MATERIAL TO PROCESS Start Marker

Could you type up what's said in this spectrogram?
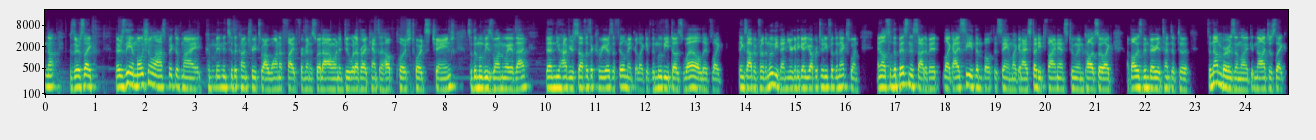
not because there's like there's the emotional aspect of my commitment to the country to i want to fight for venezuela i want to do whatever i can to help push towards change. So the movie is one way of that. Then you have yourself as a career as a filmmaker. Like if the movie does well if like things happen for the movie then you're going to get your opportunity for the next one. And also the business side of it like i see them both the same. Like and i studied finance too in college so like i've always been very attentive to to numbers and like not just like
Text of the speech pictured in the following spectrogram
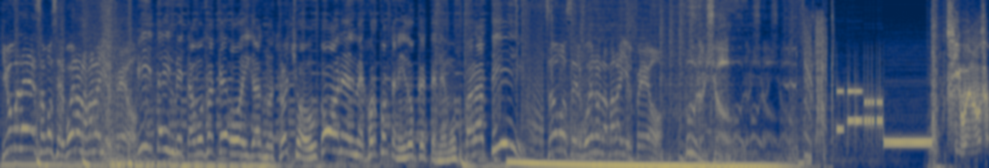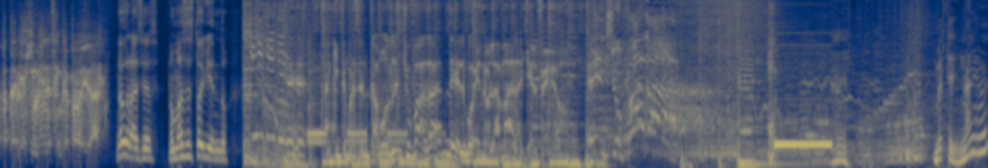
¡Yúbales! Somos el bueno, la mala y el feo. Y te invitamos a que oigas nuestro show con el mejor contenido que tenemos para ti. Somos el bueno, la mala y el feo. Puro show. Sí, bueno, Zapatería Jiménez, ¿en qué puedo ayudar? No, gracias. Nomás estoy viendo. Aquí te presentamos la enchufada del bueno, la mala y el feo. ¡Enchufada! ¿Veterinario, eh?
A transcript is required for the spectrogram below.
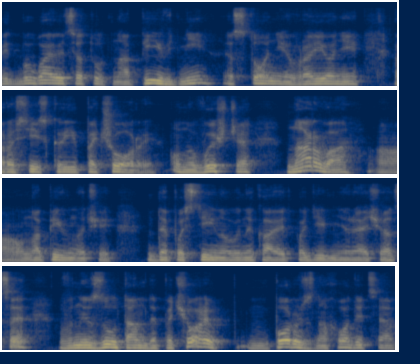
відбуваються тут на півдні Естонії, в районі російської Печори. Воно вище Нарва на півночі, де постійно виникають подібні речі. А це внизу, там, де Печори, поруч знаходиться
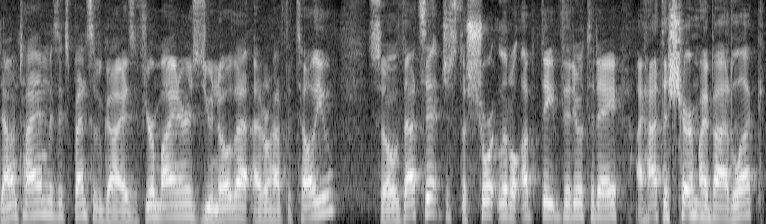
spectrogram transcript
downtime is expensive, guys. If you're miners, you know that. I don't have to tell you. So that's it. Just a short little update video today. I had to share my bad luck.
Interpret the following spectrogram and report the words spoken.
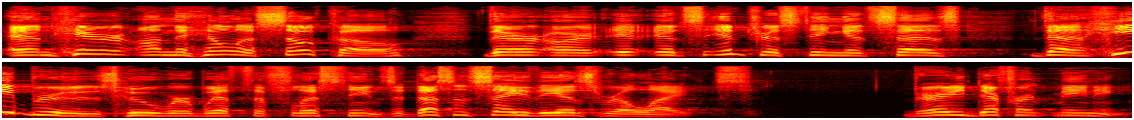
And here on the hill of Soko, there are, it's interesting, it says the Hebrews who were with the Philistines. It doesn't say the Israelites. Very different meaning.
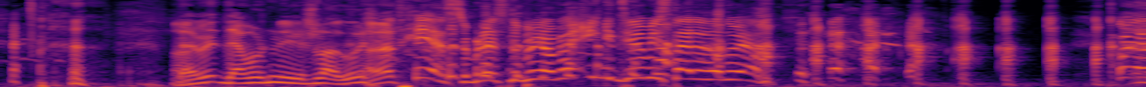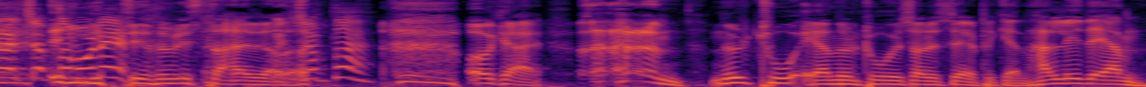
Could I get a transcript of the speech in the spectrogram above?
det, er, det er vårt nye slagord. Det er et heseblesende program. Ingen tid å miste her i Radio 1! Kom igjen, kjapt deg, Ingen tid å miste her i Radio 1. Kjapt deg! Ok 02102 hvis du har lyst til å hjelpe Ken Her er lyd 1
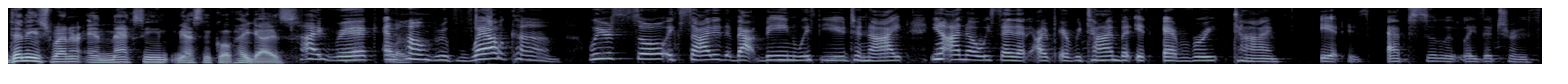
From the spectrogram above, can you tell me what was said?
Denise Renner, and Maxime Myasnikov. Hey, guys. Hi, Rick and home group. Welcome. We're so excited about being with you tonight. You know, I know we say that every time, but it every time it is absolutely the truth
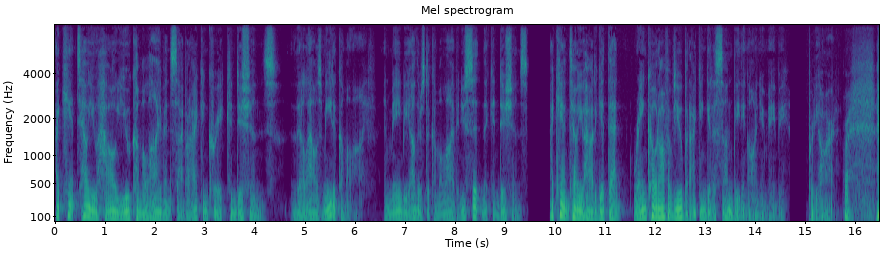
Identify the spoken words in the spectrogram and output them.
I can't tell you how you come alive inside, but I can create conditions that allows me to come alive and maybe others to come alive. And you sit in the conditions. I can't tell you how to get that raincoat off of you, but I can get a sun beating on you maybe pretty hard. Right.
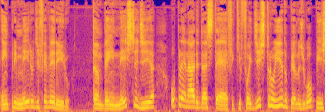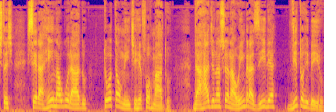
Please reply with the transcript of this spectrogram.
em 1 de fevereiro. Também neste dia, o plenário do STF, que foi destruído pelos golpistas, será reinaugurado, totalmente reformado. Da Rádio Nacional em Brasília, Vitor Ribeiro.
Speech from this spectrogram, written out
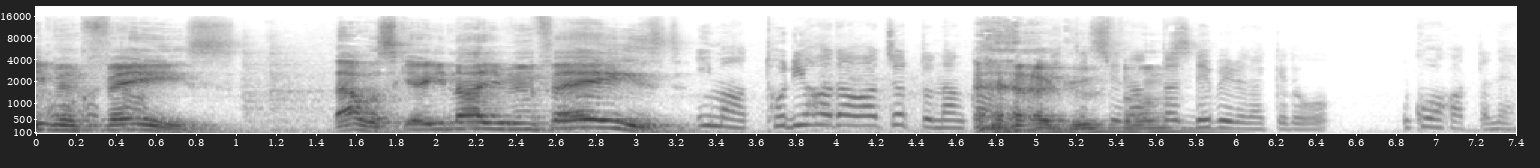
even phased! That even phased! 今、鳥肌はちょっとなんか、グスボンス。怖かったね。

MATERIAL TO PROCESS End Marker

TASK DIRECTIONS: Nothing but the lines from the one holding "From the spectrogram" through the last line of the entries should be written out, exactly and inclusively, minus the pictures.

EXERCISE OUTPUT:
From the spectrogram above, can you tell me what was said?
Denise Renner, and Maxime Myasnikov. Hey, guys. Hi, Rick and home group. Welcome. We're so excited about being with you tonight. You know, I know we say that every time, but it every time it is absolutely the truth
Identify the spoken words in the spectrogram and output them.
I can't tell you how you come alive inside, but I can create conditions that allows me to come alive and maybe others to come alive. And you sit in the conditions. I can't tell you how to get that raincoat off of you, but I can get a sun beating on you maybe pretty hard. Right.
Please reply with the transcript of this spectrogram.
em 1 de fevereiro. Também neste dia, o plenário do STF, que foi destruído pelos golpistas, será reinaugurado, totalmente reformado. Da Rádio Nacional em Brasília, Vitor Ribeiro.
Speech from this spectrogram, written out
even phased! That even phased! 今、鳥肌はちょっとなんか、グスボンス。怖かったね。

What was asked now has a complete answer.